Data entries
= Beginning of Section =
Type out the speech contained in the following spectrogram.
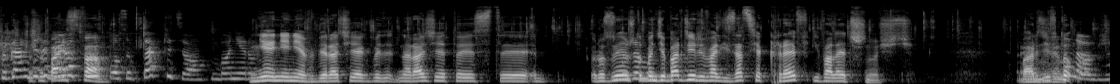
to każdy Proszę wybiera państwa. swój sposób, tak czy co? Bo nie rozumiem. Nie, nie, nie, wybieracie jakby na razie to jest y, Rozumiem, że to Dużo będzie bardziej rywalizacja krew i waleczność. Bardziej w to... No dobrze.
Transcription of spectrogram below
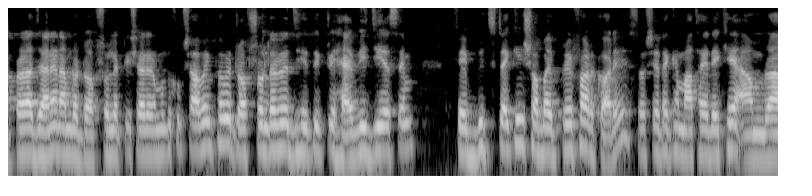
আপনারা জানেন আমরা ড্রপ শোল্ডার টি শার্টের মধ্যে খুব স্বাভাবিকভাবে ড্রপ শোল্ডারের যেহেতু একটু হ্যাভি জিএসএম ফেব্রিক্সটাকেই সবাই প্রেফার করে। সো সেটাকে মাথায় রেখে আমরা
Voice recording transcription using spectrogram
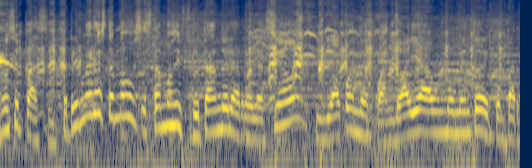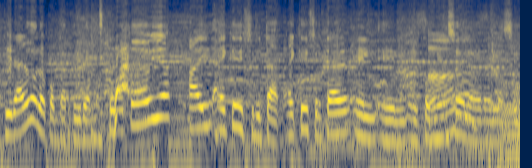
no se pasen. Primero estamos, estamos disfrutando la relación y ya cuando, cuando haya un momento de compartir algo lo compartiremos. Pero todavía hay, hay que disfrutar, hay que disfrutar el, el- el comienzo de la relación.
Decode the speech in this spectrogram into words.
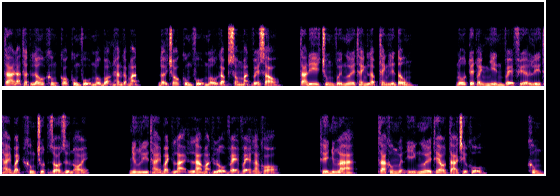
ta đã thật lâu không có cùng phụ mẫu bọn hắn gặp mặt, đợi cho cùng phụ mẫu gặp xong mặt về sau, ta đi chung với ngươi thành lập thanh liên tông. Ngô tuyết oánh nhìn về phía lý thái bạch không chút do dự nói. Nhưng lý thái bạch lại là mặt lộ vẻ vẻ làm khó. Thế nhưng là, ta không nguyện ý ngươi theo ta chịu khổ. Không,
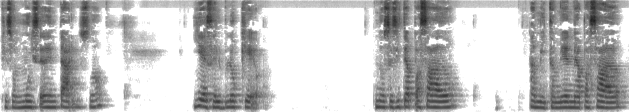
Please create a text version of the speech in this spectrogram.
que son muy sedentarios, ¿no? Y es el bloqueo. No sé si te ha pasado, a mí también me ha pasado,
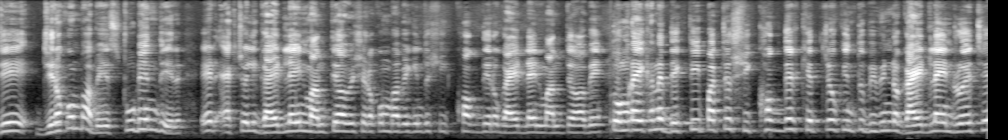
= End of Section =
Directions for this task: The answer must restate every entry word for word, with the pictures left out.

Result below:
Type out the speech contained in the following spectrogram.
to każdy Proszę wybiera państwa. swój sposób, tak czy co? Bo nie rozumiem. Nie, nie, nie, wybieracie jakby na razie to jest y, Rozumiem, że to Dużo będzie bardziej rywalizacja krew i waleczność. Bardziej w to... No dobrze.
Transcription of spectrogram below
আপনারা জানেন আমরা ড্রপ শোল্ডার টি শার্টের মধ্যে খুব স্বাভাবিকভাবে ড্রপ শোল্ডারের যেহেতু একটু হ্যাভি জিএসএম ফেব্রিক্সটাকেই সবাই প্রেফার করে। সো সেটাকে মাথায় রেখে আমরা
Voice recording transcription using spectrogram
no se pasen. Primero estamos, estamos disfrutando la relación y ya cuando, cuando haya un momento de compartir algo lo compartiremos. Pero todavía hay, hay que disfrutar, hay que disfrutar el, el- el comienzo de la relación.
Decode the speech in this spectrogram into words.
ta đã thật lâu không có cùng phụ mẫu bọn hắn gặp mặt, đợi cho cùng phụ mẫu gặp xong mặt về sau, ta đi chung với ngươi thành lập thanh liên tông. Ngô tuyết oánh nhìn về phía lý thái bạch không chút do dự nói. Nhưng lý thái bạch lại là mặt lộ vẻ vẻ làm khó. Thế nhưng là, ta không nguyện ý ngươi theo ta chịu khổ. Không,
Please create a text version of the speech in this spectrogram.
que son muy sedentarios, ¿no? Y es el bloqueo. No sé si te ha pasado, a mí también me ha pasado,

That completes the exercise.